Such pleading is a requirement of federal law. Rutledge v. Woven Hose Rubber Co., 576 F.2d 248, 250 (9th Cir. 1978).
Appellant insists that he did resort to discovery procedures in his 1975 suit and indeed made "ceaseless efforts to discover the truth." 1980 Complaint, ¶ 34. But he gives no details of those efforts and never explains what discovery requests he made in the 1975 lawsuit, nor why those requests failed to unearth TWA's August 1972 letter charging him with selling franchises. Hence he has not adequately alleged that he acted with reasonable diligence in trying to discover the allegedly concealed information.

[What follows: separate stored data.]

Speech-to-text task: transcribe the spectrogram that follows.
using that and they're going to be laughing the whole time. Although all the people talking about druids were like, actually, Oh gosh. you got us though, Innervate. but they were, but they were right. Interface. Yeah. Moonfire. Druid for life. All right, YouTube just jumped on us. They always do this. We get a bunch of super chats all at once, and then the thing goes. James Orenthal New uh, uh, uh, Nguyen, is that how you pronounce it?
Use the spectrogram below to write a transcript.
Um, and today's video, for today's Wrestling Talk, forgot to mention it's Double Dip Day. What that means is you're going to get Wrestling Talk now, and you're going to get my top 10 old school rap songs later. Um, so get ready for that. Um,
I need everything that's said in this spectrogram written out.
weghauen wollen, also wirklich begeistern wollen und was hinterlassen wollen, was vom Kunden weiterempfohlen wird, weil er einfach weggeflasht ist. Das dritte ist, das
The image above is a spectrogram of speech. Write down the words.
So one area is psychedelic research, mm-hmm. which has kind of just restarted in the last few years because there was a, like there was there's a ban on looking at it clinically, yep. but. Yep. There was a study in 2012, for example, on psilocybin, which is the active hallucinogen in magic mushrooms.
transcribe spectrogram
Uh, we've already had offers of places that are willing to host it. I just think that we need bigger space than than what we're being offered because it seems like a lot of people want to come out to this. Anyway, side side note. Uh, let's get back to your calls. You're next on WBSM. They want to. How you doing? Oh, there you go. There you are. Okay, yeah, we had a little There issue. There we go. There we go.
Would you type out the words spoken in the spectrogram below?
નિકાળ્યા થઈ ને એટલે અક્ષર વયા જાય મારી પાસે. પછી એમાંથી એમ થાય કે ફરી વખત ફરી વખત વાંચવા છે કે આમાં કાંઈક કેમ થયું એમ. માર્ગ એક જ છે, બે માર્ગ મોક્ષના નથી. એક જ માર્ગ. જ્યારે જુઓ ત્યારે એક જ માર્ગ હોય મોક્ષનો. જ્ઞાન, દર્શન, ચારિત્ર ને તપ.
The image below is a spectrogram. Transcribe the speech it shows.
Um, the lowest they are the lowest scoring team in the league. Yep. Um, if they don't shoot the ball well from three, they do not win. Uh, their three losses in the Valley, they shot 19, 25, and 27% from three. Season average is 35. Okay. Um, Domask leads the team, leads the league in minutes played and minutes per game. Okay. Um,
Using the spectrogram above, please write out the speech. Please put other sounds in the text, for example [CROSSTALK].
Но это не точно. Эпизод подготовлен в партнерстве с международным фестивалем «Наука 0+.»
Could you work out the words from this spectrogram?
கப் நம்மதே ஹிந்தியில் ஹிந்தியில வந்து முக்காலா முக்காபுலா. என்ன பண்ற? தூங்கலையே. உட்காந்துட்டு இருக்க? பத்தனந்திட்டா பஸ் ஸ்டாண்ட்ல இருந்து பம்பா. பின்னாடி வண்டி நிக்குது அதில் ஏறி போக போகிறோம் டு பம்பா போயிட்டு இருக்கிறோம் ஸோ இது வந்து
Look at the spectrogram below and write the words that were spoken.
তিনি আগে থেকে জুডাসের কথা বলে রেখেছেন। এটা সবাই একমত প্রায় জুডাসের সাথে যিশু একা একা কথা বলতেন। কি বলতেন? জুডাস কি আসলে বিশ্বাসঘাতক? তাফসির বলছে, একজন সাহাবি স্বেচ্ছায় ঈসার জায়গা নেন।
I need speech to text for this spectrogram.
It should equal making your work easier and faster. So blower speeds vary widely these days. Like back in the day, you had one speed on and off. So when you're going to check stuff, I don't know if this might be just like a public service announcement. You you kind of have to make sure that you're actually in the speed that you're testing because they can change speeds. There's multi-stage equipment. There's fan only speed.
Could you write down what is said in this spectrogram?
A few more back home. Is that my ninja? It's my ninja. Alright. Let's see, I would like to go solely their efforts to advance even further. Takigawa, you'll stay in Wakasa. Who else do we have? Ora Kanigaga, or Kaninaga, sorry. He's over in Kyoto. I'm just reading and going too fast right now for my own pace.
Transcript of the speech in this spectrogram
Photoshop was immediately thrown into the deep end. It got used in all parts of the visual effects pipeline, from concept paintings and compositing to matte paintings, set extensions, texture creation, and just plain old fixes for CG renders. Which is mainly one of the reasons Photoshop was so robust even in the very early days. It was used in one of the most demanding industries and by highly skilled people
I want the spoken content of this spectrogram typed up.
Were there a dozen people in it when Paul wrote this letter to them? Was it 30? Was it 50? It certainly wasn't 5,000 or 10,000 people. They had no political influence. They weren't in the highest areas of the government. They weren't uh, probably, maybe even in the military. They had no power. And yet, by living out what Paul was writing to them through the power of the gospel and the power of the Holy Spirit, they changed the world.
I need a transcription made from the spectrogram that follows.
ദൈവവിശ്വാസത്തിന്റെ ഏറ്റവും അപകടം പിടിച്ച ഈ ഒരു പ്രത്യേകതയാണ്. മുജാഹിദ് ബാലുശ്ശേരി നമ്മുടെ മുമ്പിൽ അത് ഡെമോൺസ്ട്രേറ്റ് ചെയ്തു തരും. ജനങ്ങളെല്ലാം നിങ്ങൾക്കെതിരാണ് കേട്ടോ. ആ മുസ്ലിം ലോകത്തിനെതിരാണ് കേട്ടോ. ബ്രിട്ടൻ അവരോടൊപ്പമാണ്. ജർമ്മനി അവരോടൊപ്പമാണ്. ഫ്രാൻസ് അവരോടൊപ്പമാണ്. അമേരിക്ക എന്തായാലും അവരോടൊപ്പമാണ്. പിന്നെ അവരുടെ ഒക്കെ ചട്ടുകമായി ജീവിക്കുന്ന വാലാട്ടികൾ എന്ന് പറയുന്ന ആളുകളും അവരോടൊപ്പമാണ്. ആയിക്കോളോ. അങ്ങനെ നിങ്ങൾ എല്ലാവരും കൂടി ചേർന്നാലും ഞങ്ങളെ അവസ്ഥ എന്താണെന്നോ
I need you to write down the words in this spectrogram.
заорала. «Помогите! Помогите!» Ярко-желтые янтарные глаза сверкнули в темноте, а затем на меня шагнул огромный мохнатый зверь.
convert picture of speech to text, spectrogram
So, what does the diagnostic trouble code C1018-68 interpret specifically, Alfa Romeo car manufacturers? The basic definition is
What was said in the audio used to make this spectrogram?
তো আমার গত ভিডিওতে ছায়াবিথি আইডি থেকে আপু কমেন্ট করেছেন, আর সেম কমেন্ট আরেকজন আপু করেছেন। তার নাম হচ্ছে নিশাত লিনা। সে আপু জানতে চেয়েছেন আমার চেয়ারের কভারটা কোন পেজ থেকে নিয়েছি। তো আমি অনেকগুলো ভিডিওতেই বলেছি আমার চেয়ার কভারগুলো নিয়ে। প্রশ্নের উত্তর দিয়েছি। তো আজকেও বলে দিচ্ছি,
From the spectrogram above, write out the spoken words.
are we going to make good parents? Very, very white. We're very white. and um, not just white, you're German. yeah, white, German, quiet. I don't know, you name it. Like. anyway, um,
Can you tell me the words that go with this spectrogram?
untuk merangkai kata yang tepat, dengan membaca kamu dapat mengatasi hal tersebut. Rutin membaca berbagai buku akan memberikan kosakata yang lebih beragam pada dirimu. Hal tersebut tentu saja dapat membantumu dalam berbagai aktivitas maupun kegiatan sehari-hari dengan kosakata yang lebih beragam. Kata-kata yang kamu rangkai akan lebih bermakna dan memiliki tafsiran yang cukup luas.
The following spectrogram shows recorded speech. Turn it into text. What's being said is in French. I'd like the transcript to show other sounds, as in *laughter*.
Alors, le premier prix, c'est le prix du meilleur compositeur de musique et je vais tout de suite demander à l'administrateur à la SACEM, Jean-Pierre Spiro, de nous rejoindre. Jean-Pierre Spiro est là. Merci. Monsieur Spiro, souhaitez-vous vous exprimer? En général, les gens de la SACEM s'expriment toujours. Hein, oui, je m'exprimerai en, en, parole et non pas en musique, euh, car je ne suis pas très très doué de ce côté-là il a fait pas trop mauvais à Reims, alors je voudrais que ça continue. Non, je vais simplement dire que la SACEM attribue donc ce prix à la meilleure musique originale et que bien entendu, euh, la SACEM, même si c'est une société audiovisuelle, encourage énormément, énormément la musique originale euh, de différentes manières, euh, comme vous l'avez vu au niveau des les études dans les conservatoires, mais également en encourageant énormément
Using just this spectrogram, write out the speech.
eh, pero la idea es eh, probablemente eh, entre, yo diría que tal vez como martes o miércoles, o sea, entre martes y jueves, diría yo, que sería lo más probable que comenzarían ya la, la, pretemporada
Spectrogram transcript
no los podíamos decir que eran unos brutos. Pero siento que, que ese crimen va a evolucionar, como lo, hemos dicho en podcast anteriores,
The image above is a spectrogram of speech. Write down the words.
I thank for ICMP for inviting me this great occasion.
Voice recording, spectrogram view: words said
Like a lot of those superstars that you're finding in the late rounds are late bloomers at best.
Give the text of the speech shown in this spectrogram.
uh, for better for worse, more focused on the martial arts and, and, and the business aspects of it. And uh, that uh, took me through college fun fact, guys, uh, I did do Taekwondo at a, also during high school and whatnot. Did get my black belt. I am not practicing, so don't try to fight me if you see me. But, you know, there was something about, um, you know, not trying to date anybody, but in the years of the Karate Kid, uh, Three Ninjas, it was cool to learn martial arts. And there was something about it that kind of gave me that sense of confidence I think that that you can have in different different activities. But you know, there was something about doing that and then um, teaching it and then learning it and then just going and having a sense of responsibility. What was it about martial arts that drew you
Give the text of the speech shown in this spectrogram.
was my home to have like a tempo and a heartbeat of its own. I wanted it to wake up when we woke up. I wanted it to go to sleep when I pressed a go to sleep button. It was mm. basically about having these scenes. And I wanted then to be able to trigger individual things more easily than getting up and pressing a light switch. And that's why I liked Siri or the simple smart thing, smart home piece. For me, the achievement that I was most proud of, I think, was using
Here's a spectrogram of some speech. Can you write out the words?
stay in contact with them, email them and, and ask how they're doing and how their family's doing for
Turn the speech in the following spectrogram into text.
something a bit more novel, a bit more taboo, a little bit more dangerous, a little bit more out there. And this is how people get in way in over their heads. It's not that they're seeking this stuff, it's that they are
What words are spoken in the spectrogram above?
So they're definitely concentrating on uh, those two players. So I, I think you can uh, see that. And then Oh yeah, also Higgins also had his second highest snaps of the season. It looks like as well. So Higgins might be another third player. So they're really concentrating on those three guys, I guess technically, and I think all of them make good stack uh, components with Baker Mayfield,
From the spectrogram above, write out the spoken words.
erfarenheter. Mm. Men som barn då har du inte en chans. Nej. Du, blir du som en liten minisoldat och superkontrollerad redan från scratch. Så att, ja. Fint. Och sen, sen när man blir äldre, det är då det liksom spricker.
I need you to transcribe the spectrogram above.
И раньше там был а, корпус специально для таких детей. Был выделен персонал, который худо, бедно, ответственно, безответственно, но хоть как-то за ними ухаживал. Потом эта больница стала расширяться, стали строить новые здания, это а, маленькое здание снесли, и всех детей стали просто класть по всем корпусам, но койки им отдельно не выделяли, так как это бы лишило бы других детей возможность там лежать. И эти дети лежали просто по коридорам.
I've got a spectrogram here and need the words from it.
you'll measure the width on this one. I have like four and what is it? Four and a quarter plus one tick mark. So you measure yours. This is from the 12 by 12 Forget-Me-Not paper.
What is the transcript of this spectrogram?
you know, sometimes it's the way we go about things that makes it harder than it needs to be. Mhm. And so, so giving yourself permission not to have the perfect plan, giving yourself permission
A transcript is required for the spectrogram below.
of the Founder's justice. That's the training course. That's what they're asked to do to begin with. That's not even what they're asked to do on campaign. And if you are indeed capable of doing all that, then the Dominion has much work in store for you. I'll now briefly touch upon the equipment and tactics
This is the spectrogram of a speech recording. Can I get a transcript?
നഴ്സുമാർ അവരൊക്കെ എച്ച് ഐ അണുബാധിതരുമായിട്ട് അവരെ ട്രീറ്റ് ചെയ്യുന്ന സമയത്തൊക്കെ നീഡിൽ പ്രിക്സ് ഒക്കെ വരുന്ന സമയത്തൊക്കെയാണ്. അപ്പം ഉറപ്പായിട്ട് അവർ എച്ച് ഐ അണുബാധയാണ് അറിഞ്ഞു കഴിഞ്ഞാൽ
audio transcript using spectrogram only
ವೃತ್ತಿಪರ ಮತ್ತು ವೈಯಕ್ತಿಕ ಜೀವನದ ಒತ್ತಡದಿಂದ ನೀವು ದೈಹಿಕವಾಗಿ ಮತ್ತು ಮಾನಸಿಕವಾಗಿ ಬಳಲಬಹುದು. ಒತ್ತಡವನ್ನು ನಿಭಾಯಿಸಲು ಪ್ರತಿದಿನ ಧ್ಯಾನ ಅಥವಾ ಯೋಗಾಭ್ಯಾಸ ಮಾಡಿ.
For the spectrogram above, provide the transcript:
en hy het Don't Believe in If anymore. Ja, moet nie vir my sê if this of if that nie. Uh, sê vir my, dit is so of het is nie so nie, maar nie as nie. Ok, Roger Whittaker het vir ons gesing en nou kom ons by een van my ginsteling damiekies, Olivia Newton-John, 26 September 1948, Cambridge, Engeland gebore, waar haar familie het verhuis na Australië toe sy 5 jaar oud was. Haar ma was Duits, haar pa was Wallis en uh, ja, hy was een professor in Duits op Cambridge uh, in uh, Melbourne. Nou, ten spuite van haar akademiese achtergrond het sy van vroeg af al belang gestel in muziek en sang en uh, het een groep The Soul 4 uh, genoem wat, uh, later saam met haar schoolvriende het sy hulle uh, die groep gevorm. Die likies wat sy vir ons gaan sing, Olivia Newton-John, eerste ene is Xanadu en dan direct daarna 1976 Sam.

Moreover, the cases in which the fraud exception to res judicata was applied differ crucially from the instant case in that they involve situations where defendant's misconduct prevented plaintiff from knowing, at the time of the first suit, either that he had a certain claim or else the extent of his injury. See, e.g., Christian v. American Home Assurance Co., 577 P.2d 899 (Okl. 1978) (plaintiff discovered cause of action for bad-faith refusal to satisfy his claim only when breach-of-contract case went to jury); United States Rubber Co. v. Lucky Nine, Inc., 159 So.2d 874 (Fla.App. 1964) (defendant's deceitful testimony at the first trial concealed from plaintiff the true amount it was owed); Hyyti v. Smith, 67 N.D. 425, 272 N.W. 747 (1937) (deception by an attorney connected with defendant's law firm kept plaintiff from learning that she could seek compensation for loss of support as well as out-of-pocket expenses in her wrongful death action). Here, however, appellant knew when he brought his original suit that he had a claim against TWA for attempting to block his license agreement with Montgomery Ward by having ATC and IATA disapprove it. That was the gist of Count Two of the 1975 complaint. And he knew what injury TWA had allegedly inflicted on him: loss of the opportunity to open branch offices in the Ward stores. Thus even if defendant's May 1973 letter can be termed "fraudulent," it did not prevent appellant from realizing what cause of action he had against TWA nor what his damages were.
Thus, the district court properly concluded that the instant lawsuit is barred by res judicata. Appellant has not shown the existence of any "fraudulent concealment", even if such a showing would permit him to avoid the bar of res judicata.